Reason Three: Your Anthurium Has a Pest Problem
Damage from plant pests like spider mites can make leaves look dull or dusty. If you think your Anthurium could be infested, act quickly; quarantine it from your other plants and inspect the leaves and stems for signs of insect attack. For a detailed guide to identifying and eliminating Anthurium pests, click here.
Cleaning your Anthurium’s foliage can actually help with infestations as well as ordinary dirt. Hose down the plant to knock loose as many bugs as you can, then spritz the leaves with warm water with a few drops of mild liquid soap mixed in. A small amount of neem oil can give this solution an extra punch.
For each liter of water, use approximately 1 teaspoon of soap, or 1 teaspoon of neem oil with ⅓ teaspoon of soap. You may need to repeat this treatment a few times to really eradicate your pest problem.
Should You Use Leaf Shine on Your Anthurium?

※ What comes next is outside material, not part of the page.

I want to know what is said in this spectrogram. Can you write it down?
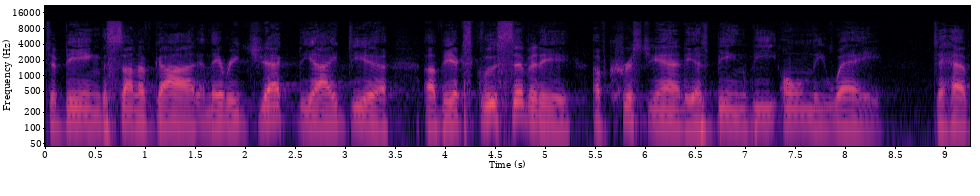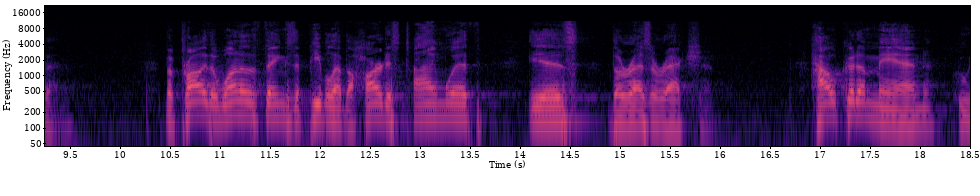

There are a number of commercial products that promise to give leaves an attractive shine. We do not recommend using these on your Anthurium! They work by coating the plant with oily chemicals that reflect light well. However, they also gum up the stomata – much more severely than ordinary dust and debris.
Anthuriums are especially susceptible because they have stomata on the tops of their leaves as well as the bottom – and the top is where the bulk of the shine will be applied.
Retailers often use leaf shine because it makes plants more eye-catching to buyers. The clogged stomata also don’t release as much water, which delays wilting while the plants are sitting on the shelf. This is another reason why Anthuriums often seem to get a bit less glossy after you take them home – the artificial sheen is gradually wearing off.
These products are bad for your Anthurium in the long run. That goes for DIY treatments like mayonnaise, too. Oily goop is oily goop, whether it comes from the garden store or the supermarket.
A little bit of regular maintenance should keep your Anthurium’s leaves shiny and healthy. Wipe them down with a damp cloth every few weeks, and rinse the plant and pot every few months. Use ordinary lukewarm water with a bit of vinegar or acid if you’re dealing with stubborn mineral buildup.
Anthuriums don’t need artificial plant varnish to look stunning. All they need is an occasional cleaning to let their natural beauty shine through.